The arc-heated LBK wind tunnel with its two L2K (1 MW) and L3K (6 MW) test sections is one of the key facilities for the characterisation of heat shield materials and qualification of hot structures and high temperature sensors of spacecraft in Europe.
The L2K can be operated with different types of gas and therefore enables the simulation of different atmospheres. Apart from the Earth’s atmosphere the atmosphere of Mars, which consists of carbon dioxide is of major significance for current space projects. In the L2K, dust particles can also be added to the flow. This is important for the entry into the atomosphere of Mars, as large quantities of dust particles can be whirled up into high atmospheric layers.
In the L2K test section, stagnation point models with a diameter of up to 100 mm can be tested at cold wall heat flux to 2 MW/m2 and Pitot pressures up to 160 hPa. The model size in the plate configuration is 220 mm (long) x 140 mm (wide) and 50 mm (high). The working gas in the L2K is heated with a highly robust Huels type arc heater, which enables test duration of up to 120 minutes.

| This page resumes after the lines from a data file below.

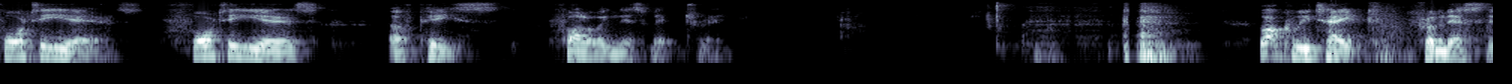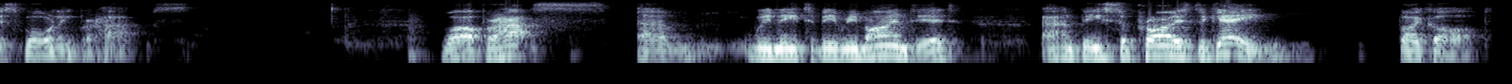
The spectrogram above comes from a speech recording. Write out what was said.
40 years, 40 years of peace following this victory. what can we take from this this morning, perhaps? Well, perhaps um, we need to be reminded and be surprised again by God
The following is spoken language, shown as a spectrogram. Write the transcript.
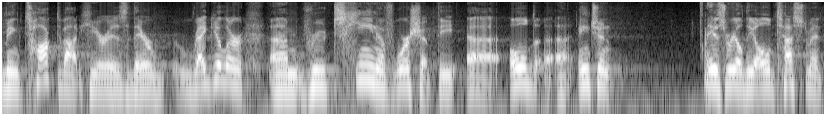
being talked about here is their regular um, routine of worship. The uh, old uh, ancient Israel, the Old Testament,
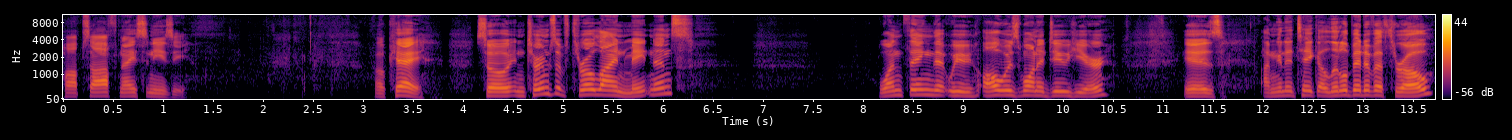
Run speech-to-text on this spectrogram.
Pops off nice and easy. Okay, so in terms of throw line maintenance, one thing that we always want to do here is I'm going to take a little bit of a throw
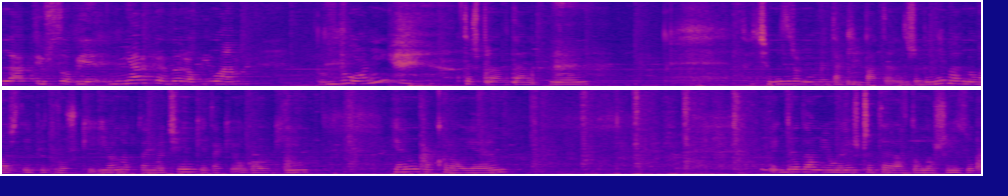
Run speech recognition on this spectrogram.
lat już sobie miarkę wyrobiłam w dłoni. Też prawda. No. Słuchajcie, my zrobimy taki patent, żeby nie marnować tej pietruszki i ona tutaj ma cienkie takie ogonki. Ja ją pokroję i dodam ją jeszcze teraz do naszej zupy.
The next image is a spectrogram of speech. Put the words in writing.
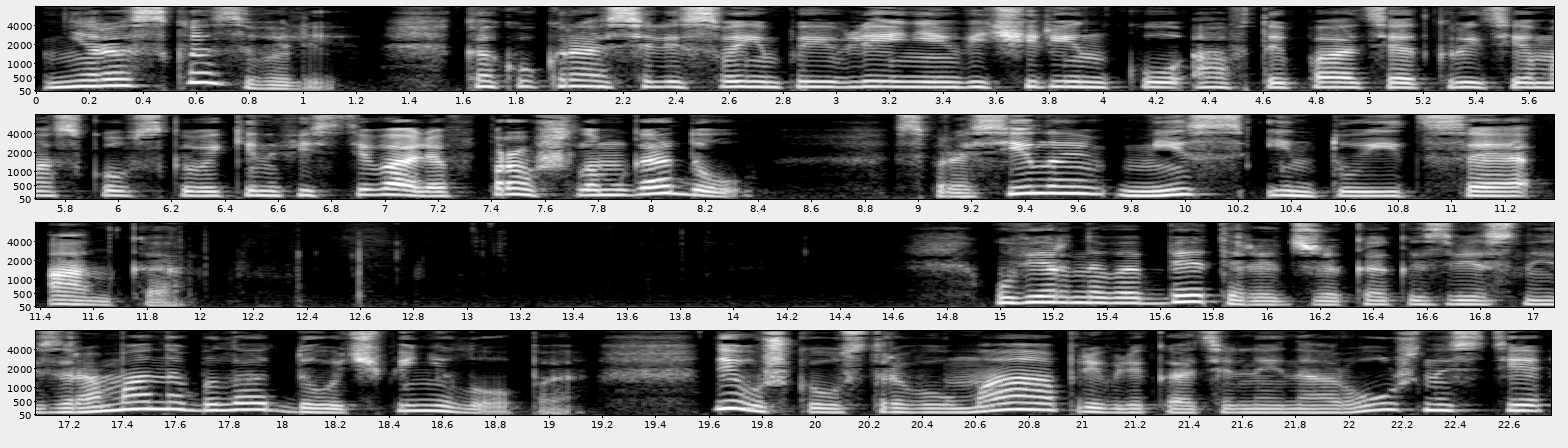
не рассказывали, как украсили своим появлением вечеринку автопати открытия Московского кинофестиваля в прошлом году?» — спросила мисс Интуиция Анка. У верного Беттереджа, как известно из романа, была дочь Пенелопа, девушка острого ума, привлекательной наружности,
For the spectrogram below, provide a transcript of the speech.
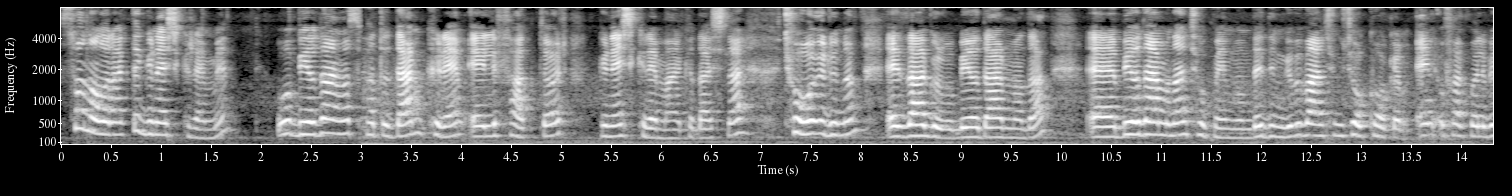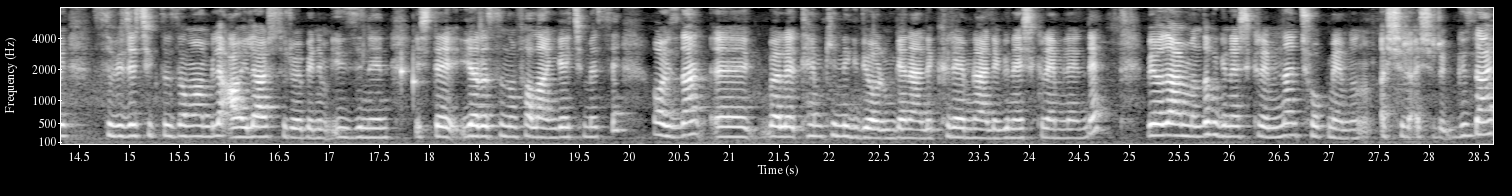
Son olarak da güneş kremi. Bu Bioderma Patoderm Krem 50 faktör güneş kremi arkadaşlar. Çoğu ürünüm Eza grubu Bioderma'dan. Ee, Bioderma'dan çok memnunum. Dediğim gibi ben çünkü çok korkuyorum. En ufak böyle bir sivilce çıktığı zaman bile aylar sürüyor benim izinin, işte yarasının falan geçmesi. O yüzden e, böyle temkinli gidiyorum genelde kremlerde, güneş kremlerinde. Bioderma'nın da bu güneş kreminden çok memnunum. Aşırı aşırı güzel,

Apart from pure characterisation and qualification tests, L2K also enables the use of sophisticated spectroscopic measuring methods such as LIF (Laser Induced Fluorescence) and infrared thermography (IR), which supply valuable data for the validation of numerical methods for the calculation of high enthalpy flows.

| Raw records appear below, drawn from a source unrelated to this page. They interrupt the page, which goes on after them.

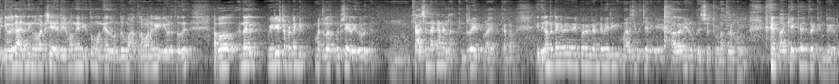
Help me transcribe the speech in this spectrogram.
ഇങ്ങനൊരു കാര്യം നിങ്ങളുമായിട്ട് ഷെയർ ചെയ്യണമെന്ന് എനിക്ക് തോന്നി. അതുകൊണ്ട് മാത്രമാണ് വീഡിയോ എടുത്തത്. അപ്പോൾ എന്തായാലും വീഡിയോ ഇഷ്ടപ്പെട്ടെങ്കിൽ മറ്റുള്ളവർക്ക് കൂടി ഷെയർ ചെയ്ത് കൊടുക്കുക. ക്യാഷ് കാശുണ്ടാക്കാനല്ല എന്റെ ഒരു അഭിപ്രായം. കാരണം ഇത് കണ്ടിട്ടെങ്കിൽ ഇപ്പോൾ ഒരു രണ്ടുപേര് മാറി ചിന്തിച്ച് എനിക്ക് അതാണ് ഞാൻ ഉദ്ദേശിച്ചിട്ടുള്ളത്. അത്രേ ഉള്ളൂ. ബാക്കിയൊക്കെ സെക്കൻഡറിയാണ്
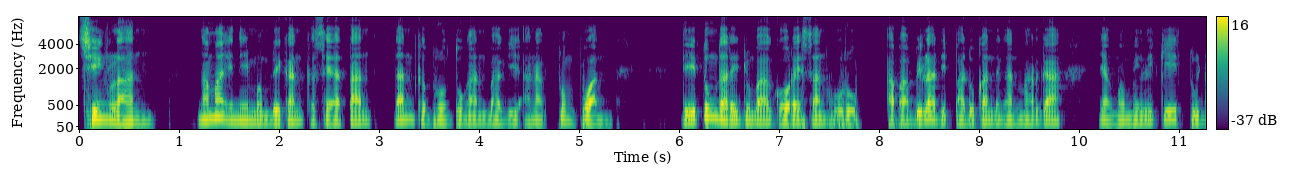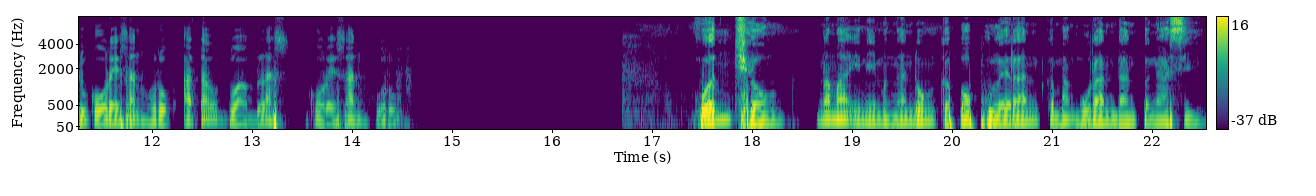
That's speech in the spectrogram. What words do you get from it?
Qinglan, nama ini memberikan kesehatan dan keberuntungan bagi anak perempuan. Dihitung dari jumlah goresan huruf, apabila dipadukan dengan marga yang memiliki tujuh goresan huruf atau 12 goresan huruf. Wen Qiong, nama ini mengandung kepopuleran, kemakmuran, dan pengasih.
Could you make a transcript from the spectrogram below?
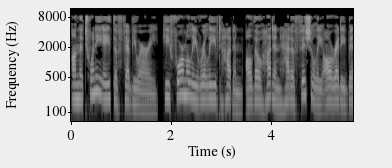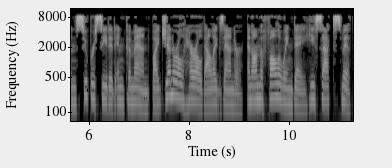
On 28 February, he formally relieved Hutton although Hutton had officially already been superseded in command by General Harold Alexander, and on the following day he sacked Smith,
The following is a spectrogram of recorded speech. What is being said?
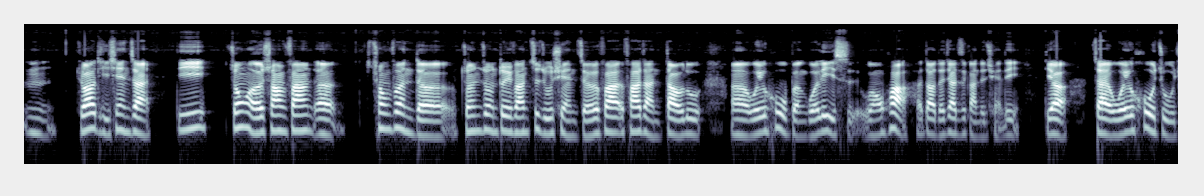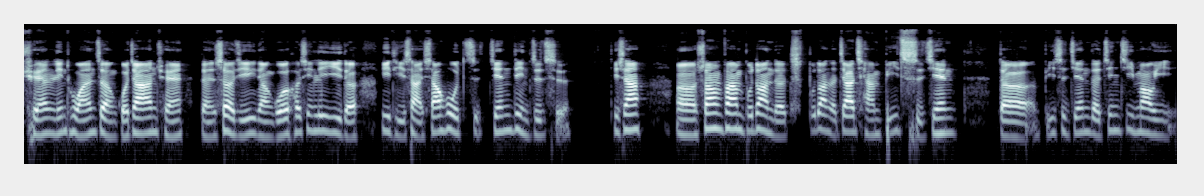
嗯，主要体现在第一。中俄双方呃充分的尊重对方自主选择发发展道路，呃维护本国历史文化和道德价值感的权利。第二，在维护主权、领土完整、国家安全等涉及两国核心利益的议题上相互支坚定支持。第三，呃双方不断的不断的加强彼此间的彼此间的经济贸易、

This facility has been upgraded in recent years to cover entry problems in the atmospheres of other planets such as Mars. Due to the flight relevant simulation of the particle-loaded flow in the atmosphere of Mars and its successful characterisation with modern measuring methods, the L2K plays a key role for these tasks in Europe.